President Donald Trump began his campaign in 2015 with a bang. You may recall him and his wife Melania descending from an escalator with the opulent decor of Trump Tower in the background. 

He proceeded to give a rousing populist speech highlighting his platform and  claiming that Mexican immigrants to the United States were, "bringing drugs... bringing crime. They're rapists," Trump said. "And some, I assume, are good people.” 

Every aspect of this announcement was carefully choreographed to garner Trump as much attention and solidify his base as much as possible. Trump’s team already knew his comments on immigration would cause backlash, and that was their intention.

It is undeniable that Trump and his team have one of the best grasps on garnering media attention than any other campaign, perhaps, in history. That effort did not begin in 2015. The Trump Organization has always tried to personify Donald as a business-savvy billionaire playboy for branding reasons. 

Not many high-end brand ambassadors have achieved the level of exposure as Trump. Whether you happen to catch an episode of "The Apprentice" on television, or view one of the iconic Trump Towers across the world, it is clear that Trump is one of the most recognizable media figures in the nation.

His 2020 Democratic opponent could not be more of an opposite. Former Vice President and presumptive Democratic nominee Joe Biden has not made a purposeful effort to garner media attention. His exhaustive list of gaffes and controversial statements make a troubling point. 

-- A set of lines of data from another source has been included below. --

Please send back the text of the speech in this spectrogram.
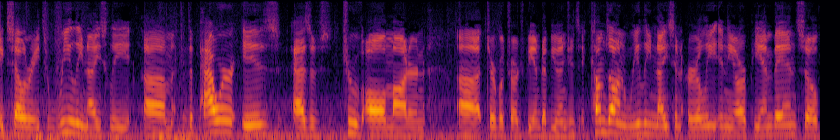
accelerates really nicely. Um, the power is, as of true of all modern uh, turbocharged BMW engines. It comes on really nice and early in the RPM band. So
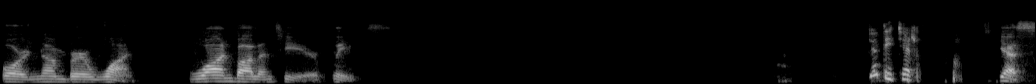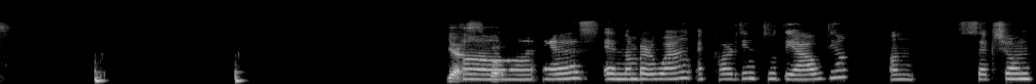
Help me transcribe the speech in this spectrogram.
for number one. One volunteer, please. Yo, teacher. Yes. Yes. Uh, as uh, number one, according to the audio on section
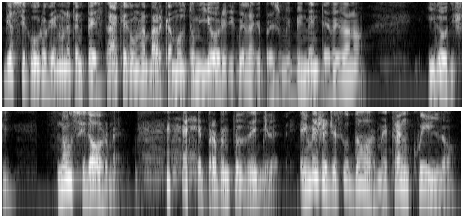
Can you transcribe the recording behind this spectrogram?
Vi assicuro che in una tempesta, anche con una barca molto migliore di quella che presumibilmente avevano i dodici, non si dorme. è proprio impossibile. E invece Gesù dorme tranquillo.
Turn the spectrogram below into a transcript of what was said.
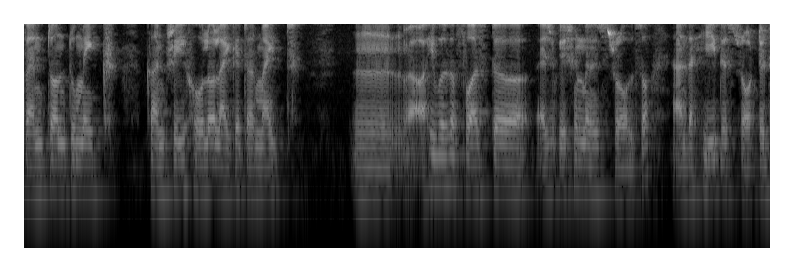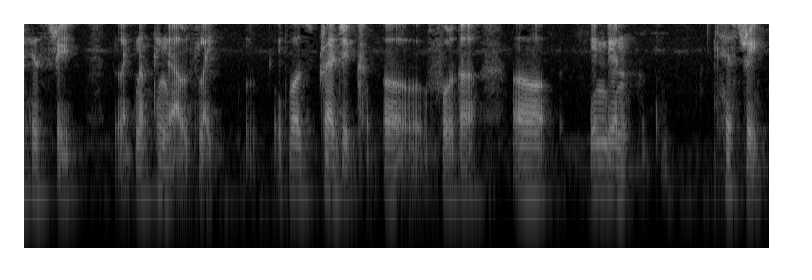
went on to make country hollow like a termite. Mm, uh, he was the first uh, education minister also and he distorted history like nothing else. Like it was tragic uh, for the uh, indian history.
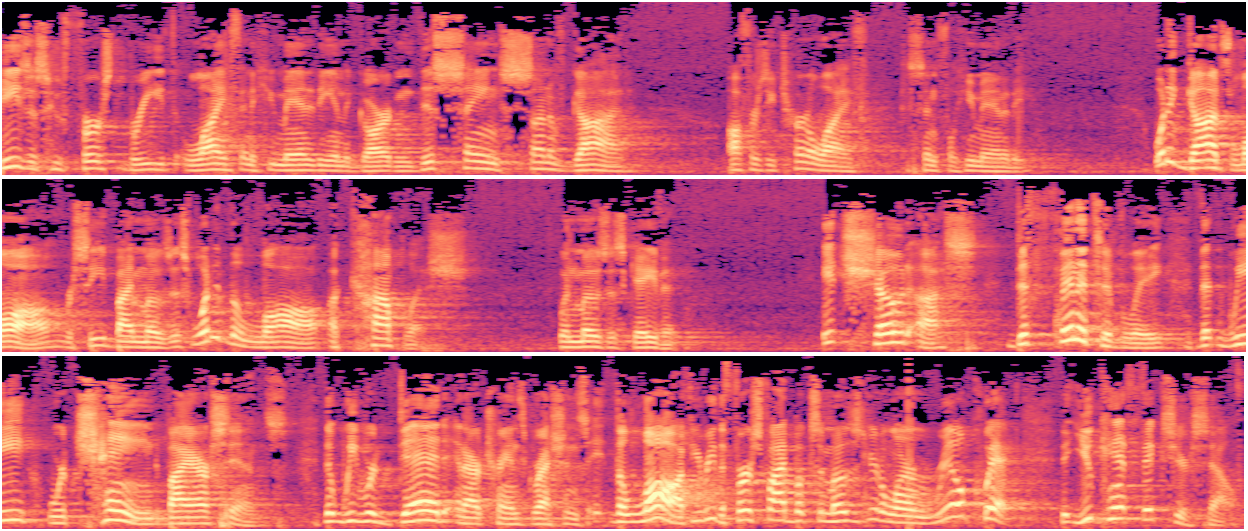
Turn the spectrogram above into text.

If Biden wants to win the presidency in November, he must make a considerable effort to divert attention away from Trump. 

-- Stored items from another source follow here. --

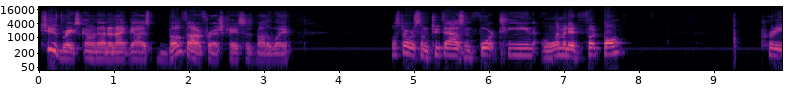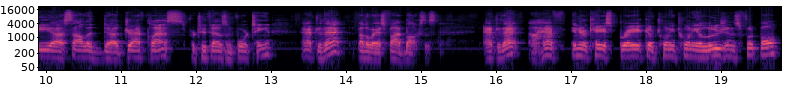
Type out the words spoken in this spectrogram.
two breaks going down tonight, guys. Both out of fresh cases, by the way. We'll start with some 2014 limited football. Pretty uh, solid uh, draft class for 2014. After that, by the way, it's five boxes. After that, a half inner case break of 2020 Illusions football.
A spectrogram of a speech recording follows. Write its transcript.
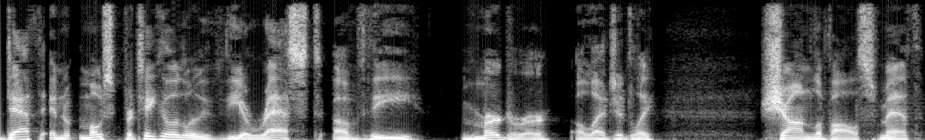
death and most particularly the arrest of the murderer, allegedly, Shawn Laval Smith,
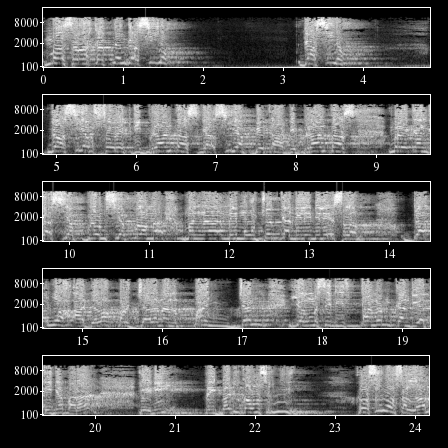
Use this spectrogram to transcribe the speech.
Masyarakatnya nggak siap, nggak siap. Gak siap syirk diberantas, gak siap beta diberantas. Mereka gak siap, belum siap pula mewujudkan nilai-nilai Islam. Dakwah adalah perjalanan panjang yang mesti ditanamkan di hatinya para ya ini pribadi kaum muslimin. Rasulullah SAW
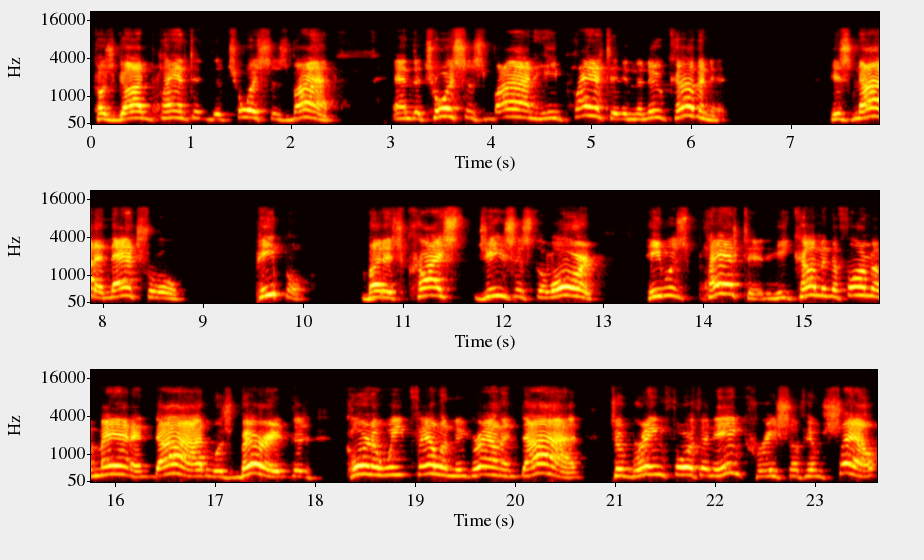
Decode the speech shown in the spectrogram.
Because God planted the choicest vine. And the choicest vine he planted in the new covenant is not a natural people, but it's Christ Jesus the Lord. He was planted. He come in the form of man and died, was buried. The corn of wheat fell in the ground and died to bring forth an increase of himself,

A major difference between Biden and Trump comes in the way that they receive negative media attention. In the case of Trump, it appears that his comments are thought-out and purposefully made in order to rile up his Republican base. 

Biden’s gaffes are often off-the-cuff and are abrasive to his own base. For example, Biden said, “If you have a problem figuring out if you’re for me or Trump, you ain’t Black,” during his conversation with Charlamagne tha God on the Breakfast Club radio show. This statement from Biden may not be made with bad intentions, but it portrays him as believing he is the gatekeeper of race.

Another failing of the Biden campaign is that he has failed to demonstrate his uniqueness from not only his primary challengers, but also Trump. He has not been able to describe to the voter what makes him a more effective candidate to take on Trump, than a similarly moderate candidate like Pete Buttigeg. His only achievement worthy of praise is serving as a vice president to former President Barack Obama. 

Trump, on the other hand, has used snappy nicknames to describe his opponents, such as Sleepy Joe and Crooked Hillary.” Despite being childish name calling at best, this is an effective media strategy. It simplifies politics into short catchphrases that anyone can understand and repeat.

Trump is one of the most unconventional candidates that has ever won the highest elected office in America. Biden’s campaign needs to reflect this by using unconventional tactics of their own to weaken Trump’s grasp on the media.

The president continues to have a considerable talent of being able to spin and promote even the most authoritarian actions. Biden’s campaign needs to determine what is necessary to overcome this media powerhouse.

Despite all the focus placed on who is best at controlling the media, I encourage you to vote based on policy. Do your own research to determine who will be doing the best for the nation as a whole. It is important that we make our own electoral decisions independently from partisan media influence. 

John Harris is a sophomore from Shawnee studying political science.